> _WHAT THE TASK REQUIRES_:
From the first line of the records below through the line with "Mel spectrogram, in 2 pictures.", output each line exactly; skip the pictures.

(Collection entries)
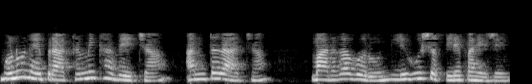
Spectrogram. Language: Marathi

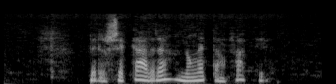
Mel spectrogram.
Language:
Galician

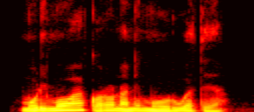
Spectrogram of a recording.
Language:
Kikuyu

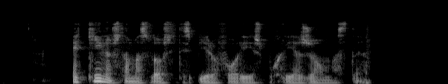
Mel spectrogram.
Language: Greek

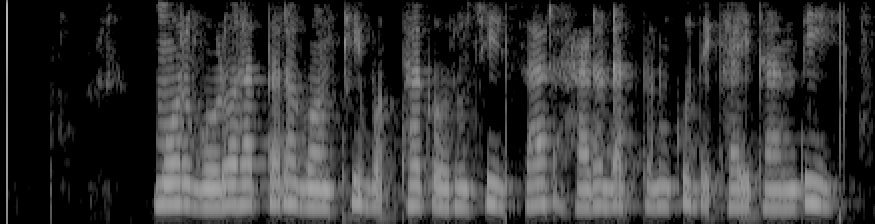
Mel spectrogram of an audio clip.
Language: Odia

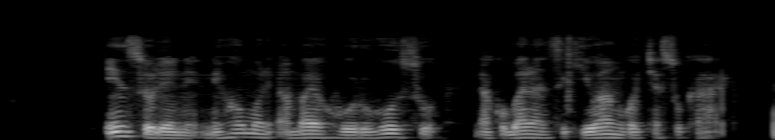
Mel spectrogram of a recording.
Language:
Swahili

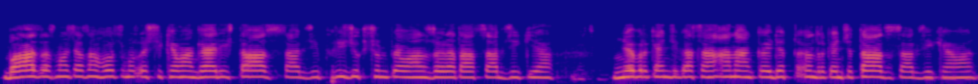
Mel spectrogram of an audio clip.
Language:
Kashmiri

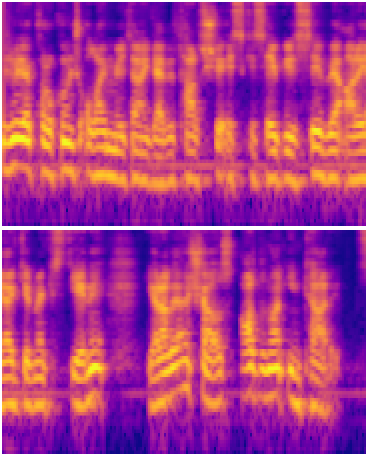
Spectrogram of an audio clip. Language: Turkish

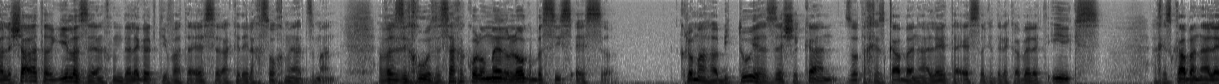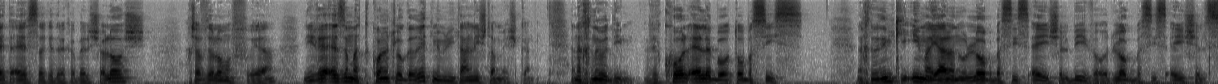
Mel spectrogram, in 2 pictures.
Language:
Hebrew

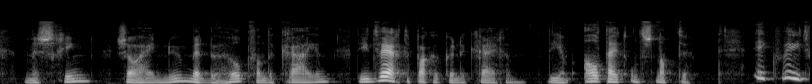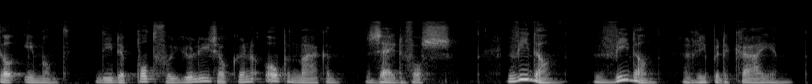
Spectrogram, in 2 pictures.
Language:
Dutch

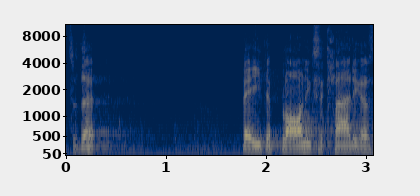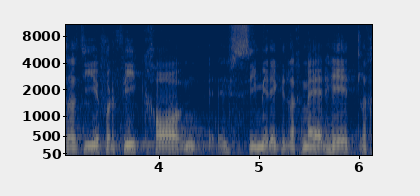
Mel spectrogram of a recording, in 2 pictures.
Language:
Swiss German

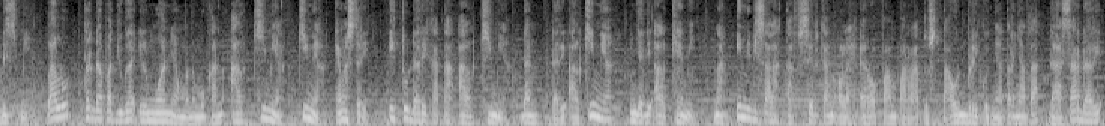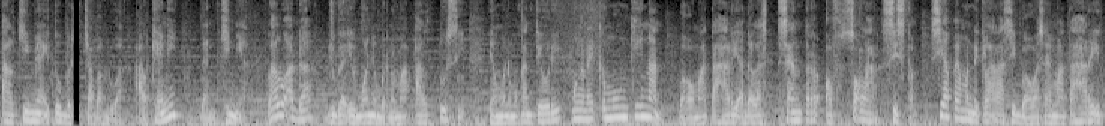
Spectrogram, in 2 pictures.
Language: Indonesian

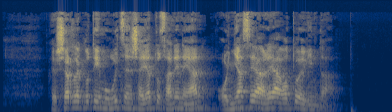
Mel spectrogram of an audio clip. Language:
Basque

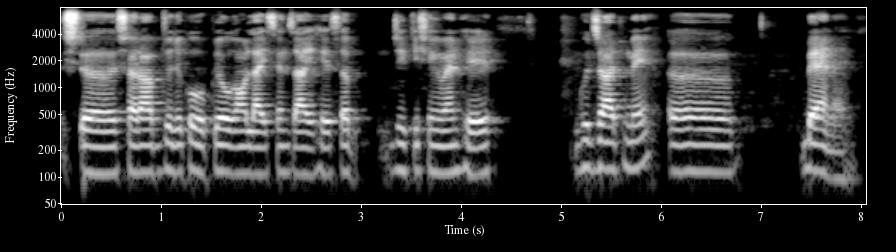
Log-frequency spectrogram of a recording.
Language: Sindhi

> _OUTPUT FOR THIS TASK_:
Spectrogram. Language: Marathi

Mel spectrogram.
Language:
Galician

Spectrogram of a recording.
Language:
Kikuyu

Mel spectrogram.
Language: Greek

Mel spectrogram of an audio clip.
Language: Odia

Mel spectrogram of a recording.
Language:
Swahili

Mel spectrogram of an audio clip.
Language:
Kashmiri

Spectrogram of an audio clip. Language: Turkish

Mel spectrogram, in 2 pictures.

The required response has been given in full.